MYRTLE BEACH, S.C. (WBTW) — There is a ton of activity occurring in the tropics, but that is not uncommon for mid-September. There are five areas to watch, two of which have names. Tropical Storm Gaston is in the north, central Atlantic and only poses a threat to the Azores, and the other is major Hurricane Fiona.

Two areas of low pressure

There are two sites off the coast of Africa being monitored by the National Hurricane Center. One has a low chance (30%) for developing in the next five days. The other has a medium (60%) chance. Over the course of the next week, the low-chance area is exceptionally slow moving and slow to develop, so this is not an area of imminent concern. The medium-chance area will sharply curve north and is no threat.

Hurricane Fiona

Hurricane Fiona is a major Category 4 hurricane with winds of 130 mph and the center of circulation is currently parallel the Georgia coast. It will be parallel the Carolina coast Thursday night/early Friday and will have a moderate impact on the marine forecast.

Currently, there is a small craft advisory, high surf advisory, and high rip current risk in effect for coastal Horry and Georgetown counties. The small craft advisory is due to increased wave height, more than double the normal height. Waves for Thursday night and Friday are forecasted to be 4-7 feet, and also winds will be gusty. The forecast calls for offshore winds 35-40 mph. This is going to be high enough for a gale watch which is in effect from 1 a.m. Friday until 10 a.m.

Increased wave height is due to Hurricane Fiona, and increased winds are due to the strong cold front moving through our viewing area Thursday evening.

Fiona is forecasted to weaken slightly to a Category 3 hurricane with winds of 125 mph as it passes west of Bermuda Thursday night. A hurricane warning is in effect for the island. Beyond that, Fiona is heading to Nova Scotia, Canada. Hurricane watches are in effect for most of the island.

Fiona is now forecasted to make landfall as a Category 1 hurricane with winds of 90 mph Saturday morning. The forecast has decreased tremendously as early today it was forecasted to make landfall as nearly a major hurricane with winds of 110 mph. Nova Scotia has never been hit by a major hurricane and has only been hit by a hurricane 29 times since 1863 with the most recent strike being from Hurricane Dorian (2019).
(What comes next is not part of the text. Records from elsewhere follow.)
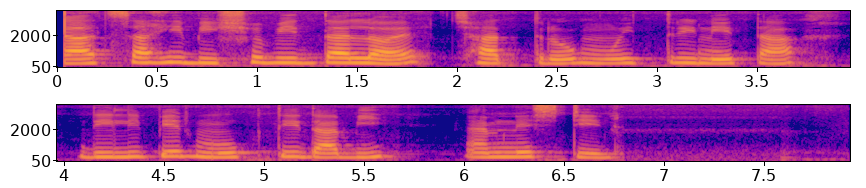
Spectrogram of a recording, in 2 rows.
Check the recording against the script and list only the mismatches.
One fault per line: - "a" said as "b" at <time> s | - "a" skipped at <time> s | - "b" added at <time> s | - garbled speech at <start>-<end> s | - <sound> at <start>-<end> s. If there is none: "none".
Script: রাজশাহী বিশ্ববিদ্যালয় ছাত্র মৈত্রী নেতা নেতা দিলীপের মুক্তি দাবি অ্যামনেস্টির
- "নেতা" skipped at 3.6 s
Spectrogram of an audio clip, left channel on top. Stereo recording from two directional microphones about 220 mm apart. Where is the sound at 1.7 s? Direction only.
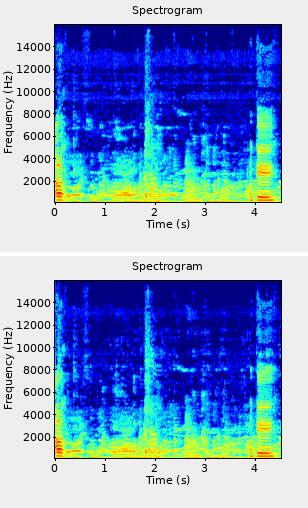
Centre (ahead or behind).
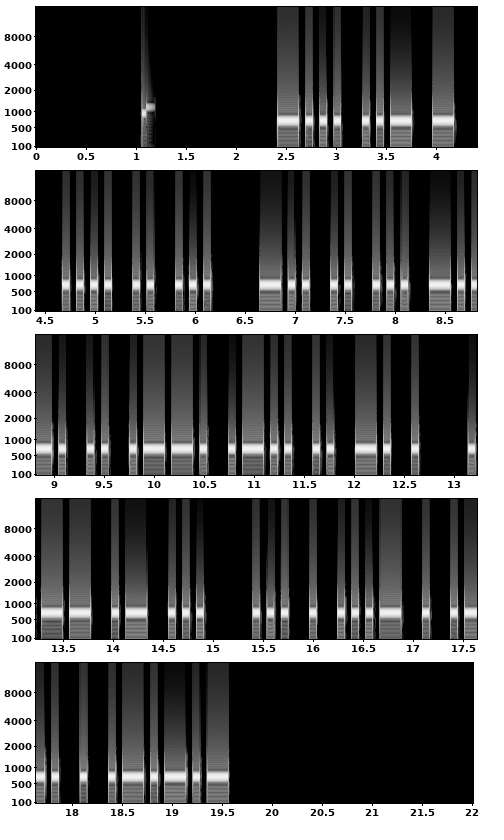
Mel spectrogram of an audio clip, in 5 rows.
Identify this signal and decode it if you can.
Morse code, heard as a keyed tone, about 17 wpm, 700 Hz. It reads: BUT HIS DISCIPLINE WAS SEVERE.
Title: Sentences from Top 1400 Words 17wpm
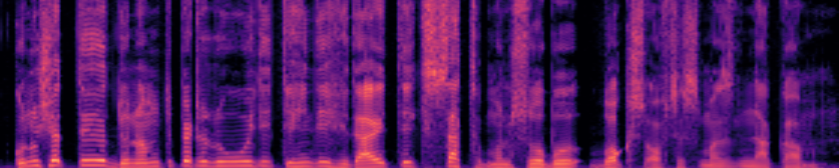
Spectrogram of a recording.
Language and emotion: Kashmiri, neutral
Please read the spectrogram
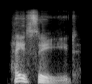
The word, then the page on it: hayseed: British English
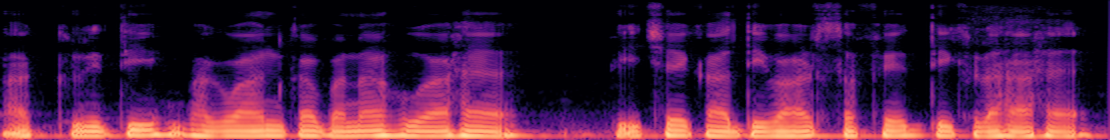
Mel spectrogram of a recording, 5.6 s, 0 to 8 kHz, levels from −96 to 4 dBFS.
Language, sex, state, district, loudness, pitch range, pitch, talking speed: Hindi, male, Bihar, Patna, -14 LUFS, 95-105 Hz, 100 Hz, 140 wpm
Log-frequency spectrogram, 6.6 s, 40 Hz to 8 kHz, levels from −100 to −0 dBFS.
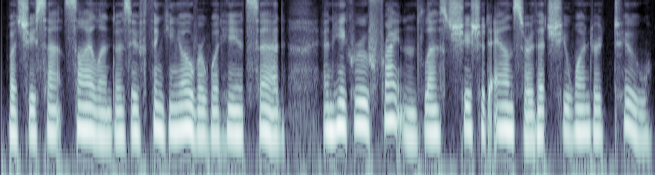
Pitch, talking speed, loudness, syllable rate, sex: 145 Hz, 220 wpm, -16 LUFS, 5.3 syllables/s, female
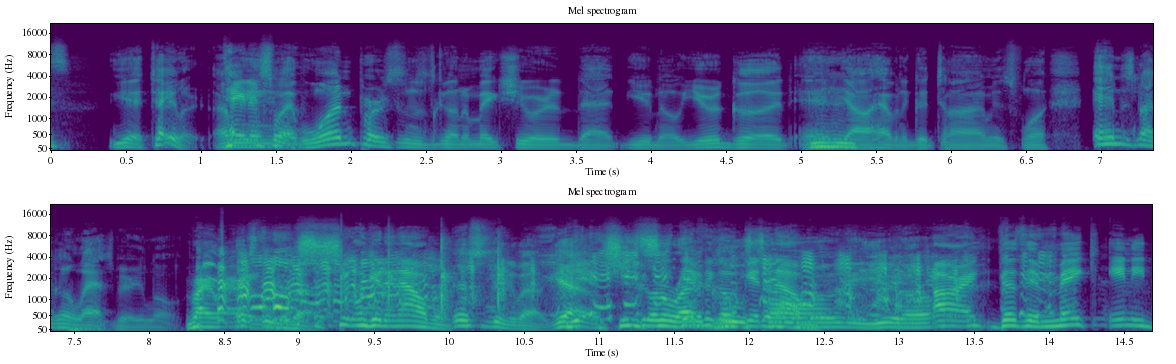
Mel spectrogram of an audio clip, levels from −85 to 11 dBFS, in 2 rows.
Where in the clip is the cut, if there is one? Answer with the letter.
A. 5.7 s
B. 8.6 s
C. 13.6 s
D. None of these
C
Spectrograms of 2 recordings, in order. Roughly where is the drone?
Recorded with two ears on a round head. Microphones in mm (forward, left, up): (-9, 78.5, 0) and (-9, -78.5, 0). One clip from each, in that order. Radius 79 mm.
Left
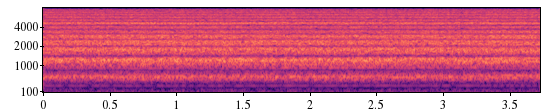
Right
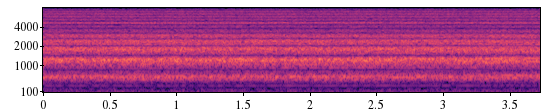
Left.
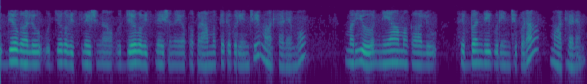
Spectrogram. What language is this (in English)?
Telugu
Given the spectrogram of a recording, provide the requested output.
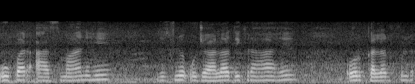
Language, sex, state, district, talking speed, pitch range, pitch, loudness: Hindi, female, Chhattisgarh, Bilaspur, 160 wpm, 180-200 Hz, 190 Hz, -19 LUFS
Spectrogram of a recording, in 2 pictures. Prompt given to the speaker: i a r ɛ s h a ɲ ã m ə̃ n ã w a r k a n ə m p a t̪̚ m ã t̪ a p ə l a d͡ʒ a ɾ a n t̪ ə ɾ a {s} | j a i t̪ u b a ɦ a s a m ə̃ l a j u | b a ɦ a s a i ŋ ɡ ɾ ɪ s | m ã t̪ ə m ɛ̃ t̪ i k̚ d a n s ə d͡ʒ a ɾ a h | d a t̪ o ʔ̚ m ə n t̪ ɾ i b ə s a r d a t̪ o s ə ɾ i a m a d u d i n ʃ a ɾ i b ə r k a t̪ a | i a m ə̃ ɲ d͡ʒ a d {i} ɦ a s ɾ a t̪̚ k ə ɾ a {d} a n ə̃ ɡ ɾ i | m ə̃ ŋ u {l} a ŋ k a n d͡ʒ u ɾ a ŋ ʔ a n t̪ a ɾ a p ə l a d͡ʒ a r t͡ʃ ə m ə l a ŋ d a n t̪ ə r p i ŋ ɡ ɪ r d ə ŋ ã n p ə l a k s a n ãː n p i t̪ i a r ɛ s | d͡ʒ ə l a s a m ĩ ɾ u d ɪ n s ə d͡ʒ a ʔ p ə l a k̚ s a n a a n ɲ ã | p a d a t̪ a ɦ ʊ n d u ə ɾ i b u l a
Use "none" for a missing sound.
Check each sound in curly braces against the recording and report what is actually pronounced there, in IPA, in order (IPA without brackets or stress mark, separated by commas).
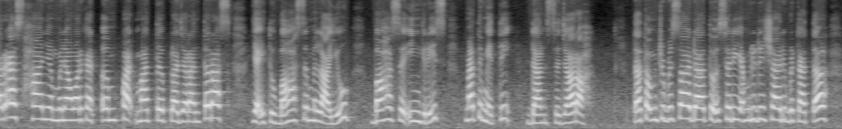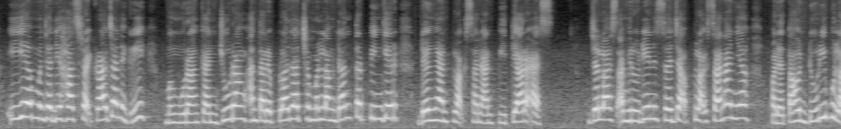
s, i, d͡ʒ, ɾ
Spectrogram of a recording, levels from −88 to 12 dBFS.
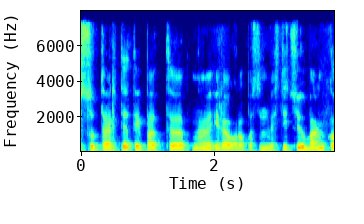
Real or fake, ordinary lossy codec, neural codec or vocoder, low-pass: real; AAC, 48 kbps; none; 7.2 kHz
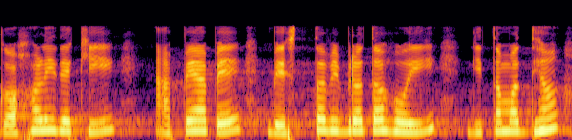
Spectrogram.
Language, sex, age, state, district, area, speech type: Odia, female, 18-30, Odisha, Dhenkanal, rural, spontaneous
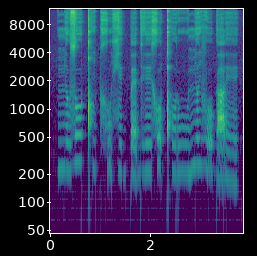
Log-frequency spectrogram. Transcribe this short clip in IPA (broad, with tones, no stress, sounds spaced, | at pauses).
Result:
ɲ ə˨ u̯ z o˦ ǃʰ i˨ p x ṵ˨ ç e˨ ɡ p ɛ̰˨ ɡʱ eː˨ x o̰˦ ǃʰ o˨ ɾ uː˨ ɲ ə˦ i̯ v o̰˦ ɡ a̰˦ ɾ e˨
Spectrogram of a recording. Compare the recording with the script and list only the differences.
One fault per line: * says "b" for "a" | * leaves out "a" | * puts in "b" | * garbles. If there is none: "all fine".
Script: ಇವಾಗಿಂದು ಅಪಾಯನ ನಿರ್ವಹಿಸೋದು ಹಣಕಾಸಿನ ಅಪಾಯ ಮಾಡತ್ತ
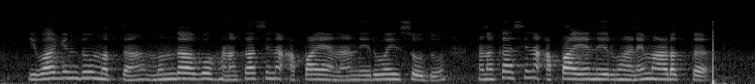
* puts in "ಮತ್ತ ಮುಂದಾಗೋ ಹಣಕಾಸಿನ"
* puts in "ನಿರ್ವಹಣೆ"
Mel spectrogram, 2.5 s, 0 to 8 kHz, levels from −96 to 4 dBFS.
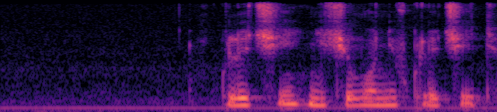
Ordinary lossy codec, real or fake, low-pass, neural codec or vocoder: none; real; 7.2 kHz; none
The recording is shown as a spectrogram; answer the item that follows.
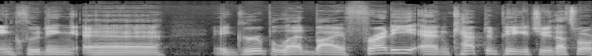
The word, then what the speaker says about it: Friede: I was pronouncing it Freed in my head, I think. Freed too? Freed. I guess that makes sense. There's not Freddy because the I is there. Yeah, The I should be after the D. And free is a word. Mm-hmm. I mean, it is spelled Friede. Freedy. I'm gonna go with Freed. It's German is the problem, Okay.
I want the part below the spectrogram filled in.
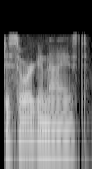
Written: disorganized

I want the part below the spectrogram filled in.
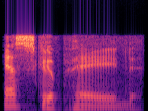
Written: escapade

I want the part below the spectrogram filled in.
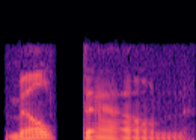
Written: meltdown

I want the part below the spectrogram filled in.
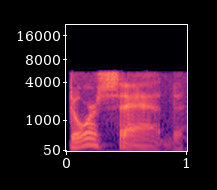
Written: dorsad

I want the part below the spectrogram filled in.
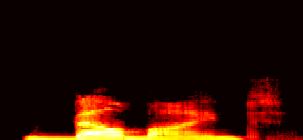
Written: bellbind

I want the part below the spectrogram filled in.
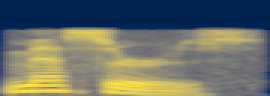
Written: Messrs.

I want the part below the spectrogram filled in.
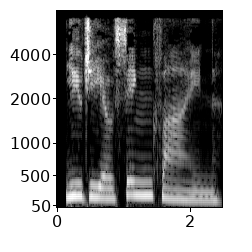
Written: eugeosynclinat

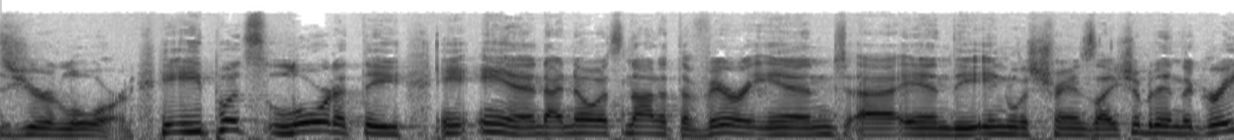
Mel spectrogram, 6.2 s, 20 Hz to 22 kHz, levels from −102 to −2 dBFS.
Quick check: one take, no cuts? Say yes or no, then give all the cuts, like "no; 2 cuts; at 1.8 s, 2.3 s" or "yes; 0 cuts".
yes; 0 cuts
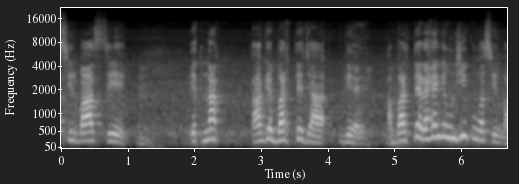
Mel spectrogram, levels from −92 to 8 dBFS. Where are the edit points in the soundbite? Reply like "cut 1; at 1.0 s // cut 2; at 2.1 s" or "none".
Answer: none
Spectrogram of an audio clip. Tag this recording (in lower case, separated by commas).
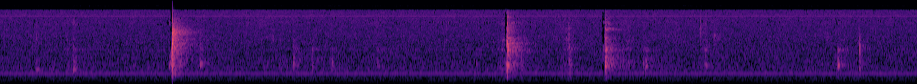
tick-tock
Lastly, Invest-98L is an area of disorganized convection located in the southeastern Caribbean Sea. This area has a high (70%) chance for development into a tropical depression in the next two days. Currently, there is very low wind shear in this area and for nearly all of the Caribbean Sea and the Gulf of Mexico. Waters in the projected path of Invest-98L are also warm and slightly warmer than normal. The dust is also light and there appears to be ample moisture, therefore there is nothing to hinder this area from developing into a tropical depression.

Until the system is a tropical depression, the National Hurricane Center will not provide a cone of uncertainty. Until then, spaghetti plots provide some guidance for the trajectory of the system. Five days out, most of the models place Invest-98L over open water, this would allow the system to continue to organize and potentially strengthen. Location-wise, by Tuesday afternoon, the system is likely to be in the channel between the Yucatan Peninsula and western Cuba.

Based on the European Model it is likely (80% chance) that by Tuesday afternoon, Invest-98L is Tropical Storm Hermine and will be entering the Gulf of Mexico.